Patterns in Asemic Writing
For oboe and bassoon
Patterns in Asemic Writing has two distinct and completely unrelated influences.
The first, Asemic writing, is actually a form of visual art that involves text, or rather lines and scribbles that resemble text in an unknown language, but have no meaning. Artists are thus obliged to balance the semblance of textual structure with purely visual elements. The interplay between function, familiarity, and aesthetic appeal is fascination, and many of the examples are quite beautiful. Each “movement” of my piece, of which there are three, is based on a specific asemic writing artwork. The challenge for me, of course, was to interpret these concepts musically. (the problem remains more or less unresolved)
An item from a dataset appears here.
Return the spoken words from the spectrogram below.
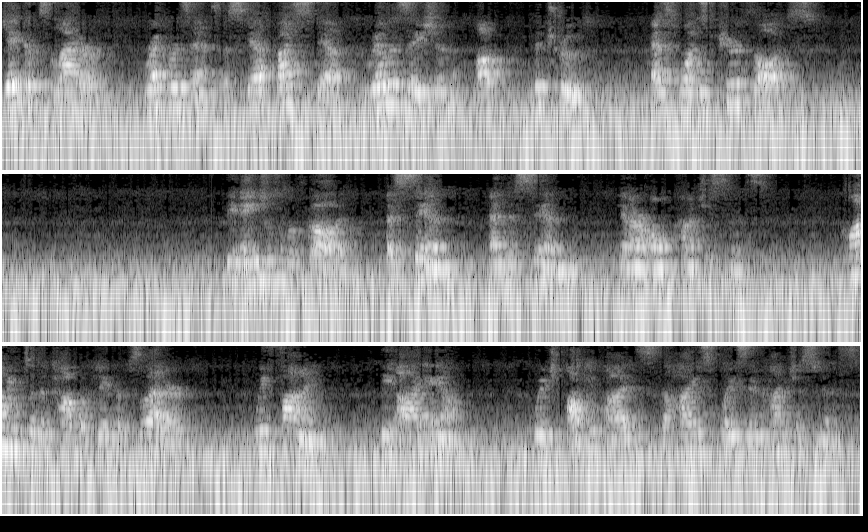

The second influence, the music of Al-Andalus, was in some ways more straight forward, though certainly more challenging. My research on this music, practiced in Muslim Spain from roughly the eighth through the fifteenth centuries, was little more than an initial foray into a vast and complex world. Though I adapted material from several songs and one longer “nuba,” I treated the material with a great deal of flexibility. In other words, with the exception of several sections, I’m not sure much of the piece sounds particularly “Andalusian.” Of course our modern knowledge of this ancient and mostly unnotated music is itself limited, thus further complicating matters.